» **How to complete this task**:
Within the records below, repeat each line exactly but keep every picture out of the copy.

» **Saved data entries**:
>>
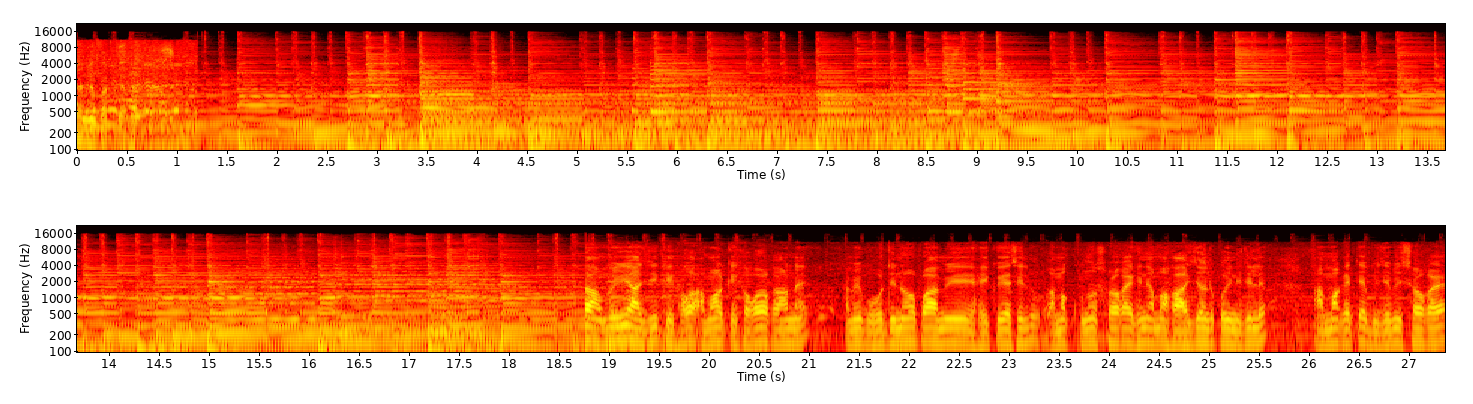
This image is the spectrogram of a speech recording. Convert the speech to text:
ধন্যবাদ জ্ঞাপন কৰিছোঁ। আমি আজি কৃষক আমাৰ কৃষকৰ কাৰণে আমি বহুত দিনৰ পৰা আমি হেৰি কৰি আছিলোঁ। আমাক কোনো চৰকাৰে এইখিনি আমাক সাহাৰ্য কৰি নিদিলে। আমাক এতিয়া বিজেপি চৰকাৰে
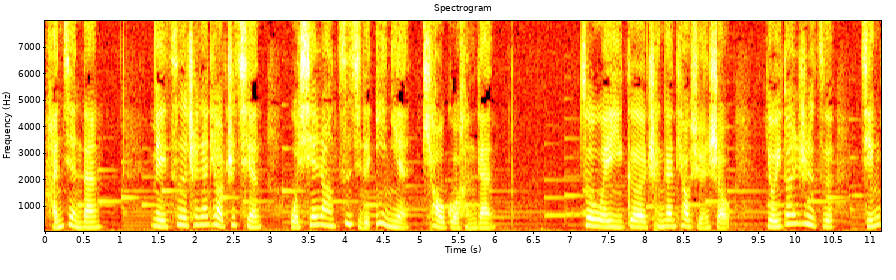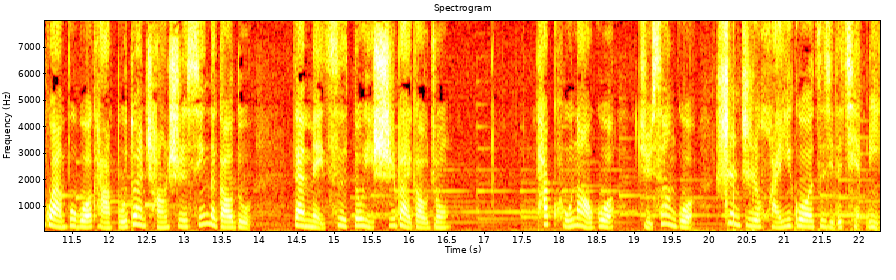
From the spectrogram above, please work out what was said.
很简单，每次撑杆跳之前，我先让自己的意念跳过横杆。作为一个撑杆跳选手，有一段日子，尽管布博卡不断尝试新的高度，但每次都以失败告终。他苦恼过。”沮丧过，甚至怀疑过自己的潜力。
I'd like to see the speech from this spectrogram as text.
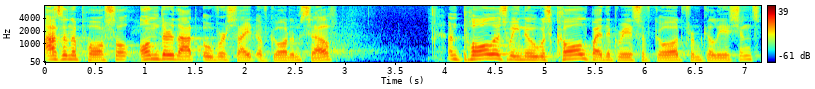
as an apostle under that oversight of God Himself. And Paul, as we know, was called by the grace of God from Galatians,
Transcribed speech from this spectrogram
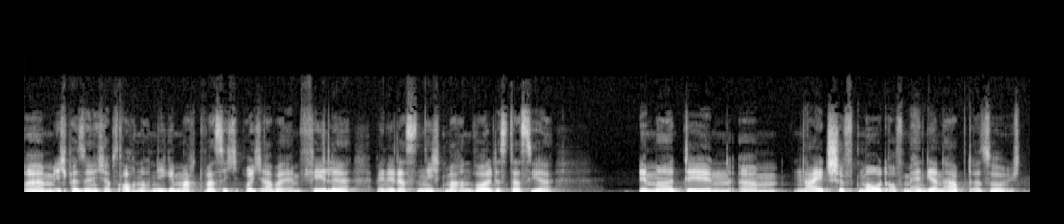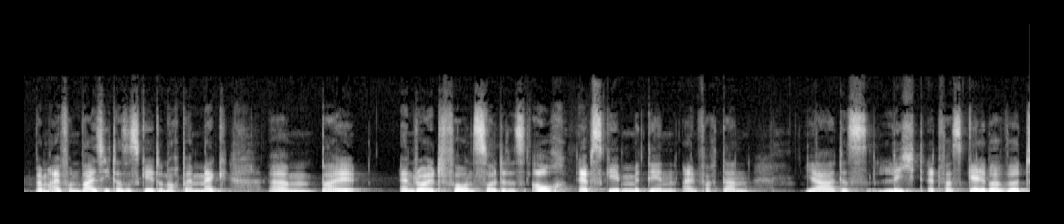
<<
» **Response to this exercise**:
This image is the spectrogram of a speech recording. Convert the speech to text:
ধন্যবাদ জ্ঞাপন কৰিছোঁ। আমি আজি কৃষক আমাৰ কৃষকৰ কাৰণে আমি বহুত দিনৰ পৰা আমি হেৰি কৰি আছিলোঁ। আমাক কোনো চৰকাৰে এইখিনি আমাক সাহাৰ্য কৰি নিদিলে। আমাক এতিয়া বিজেপি চৰকাৰে
From the spectrogram above, please work out what was said.
很简单，每次撑杆跳之前，我先让自己的意念跳过横杆。作为一个撑杆跳选手，有一段日子，尽管布博卡不断尝试新的高度，但每次都以失败告终。他苦恼过。”沮丧过，甚至怀疑过自己的潜力。
I'd like to see the speech from this spectrogram as text.
as an apostle under that oversight of God Himself. And Paul, as we know, was called by the grace of God from Galatians,
Transcribed speech from this spectrogram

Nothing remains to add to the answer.